Exercise: Output all the entries word for word. Omit the pictures.

Dataset items
★ ★ ★ ★ ★

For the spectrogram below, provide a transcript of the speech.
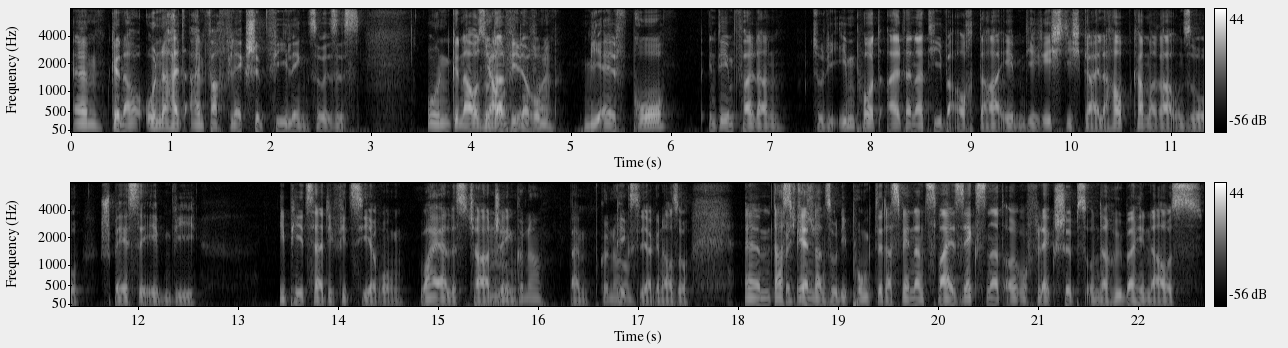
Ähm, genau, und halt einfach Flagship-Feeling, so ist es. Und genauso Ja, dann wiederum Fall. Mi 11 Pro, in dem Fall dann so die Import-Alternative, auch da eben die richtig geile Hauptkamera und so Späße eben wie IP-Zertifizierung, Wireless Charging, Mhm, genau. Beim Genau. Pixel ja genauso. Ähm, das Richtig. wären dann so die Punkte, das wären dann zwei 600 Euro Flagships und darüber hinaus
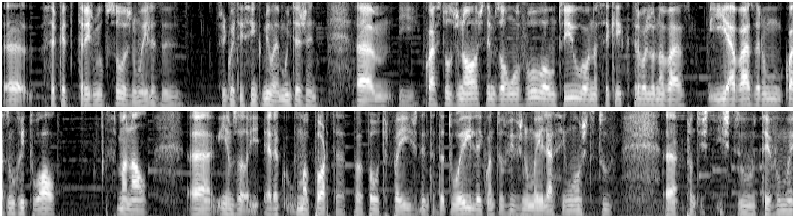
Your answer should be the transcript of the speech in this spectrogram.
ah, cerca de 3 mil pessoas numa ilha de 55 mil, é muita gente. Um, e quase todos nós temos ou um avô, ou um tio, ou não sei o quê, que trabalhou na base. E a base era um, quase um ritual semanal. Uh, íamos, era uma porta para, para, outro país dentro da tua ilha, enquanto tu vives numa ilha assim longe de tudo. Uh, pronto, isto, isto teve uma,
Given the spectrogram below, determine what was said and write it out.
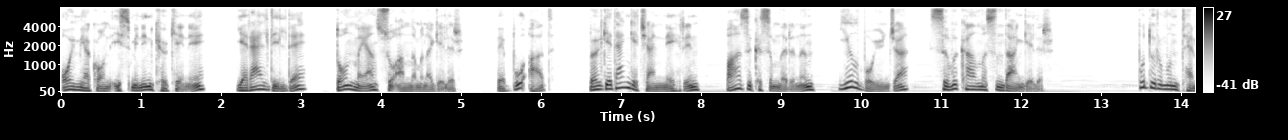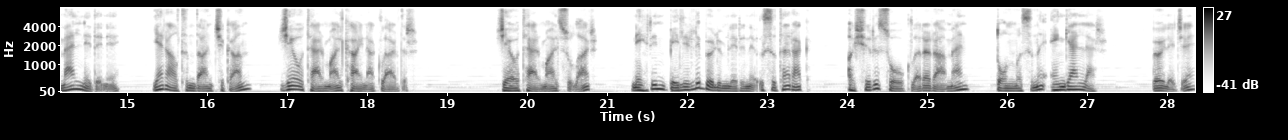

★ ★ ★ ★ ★

Task output:
For the spectrogram below, provide a transcript of the speech.
Ähm, genau, und halt einfach Flagship-Feeling, so ist es. Und genauso Ja, dann wiederum Fall. Mi 11 Pro, in dem Fall dann so die Import-Alternative, auch da eben die richtig geile Hauptkamera und so Späße eben wie IP-Zertifizierung, Wireless Charging, Mhm, genau. Beim Genau. Pixel ja genauso. Ähm, das Richtig. wären dann so die Punkte, das wären dann zwei 600 Euro Flagships und darüber hinaus
Your answer should be the transcript of the speech in this spectrogram.
ah, cerca de 3 mil pessoas numa ilha de 55 mil, é muita gente. Um, e quase todos nós temos ou um avô, ou um tio, ou não sei o quê, que trabalhou na base. E a base era um, quase um ritual semanal. Uh, íamos, era uma porta para, para, outro país dentro da tua ilha, enquanto tu vives numa ilha assim longe de tudo. Uh, pronto, isto, isto teve uma,
Given the spectrogram below, determine what was said and write it out.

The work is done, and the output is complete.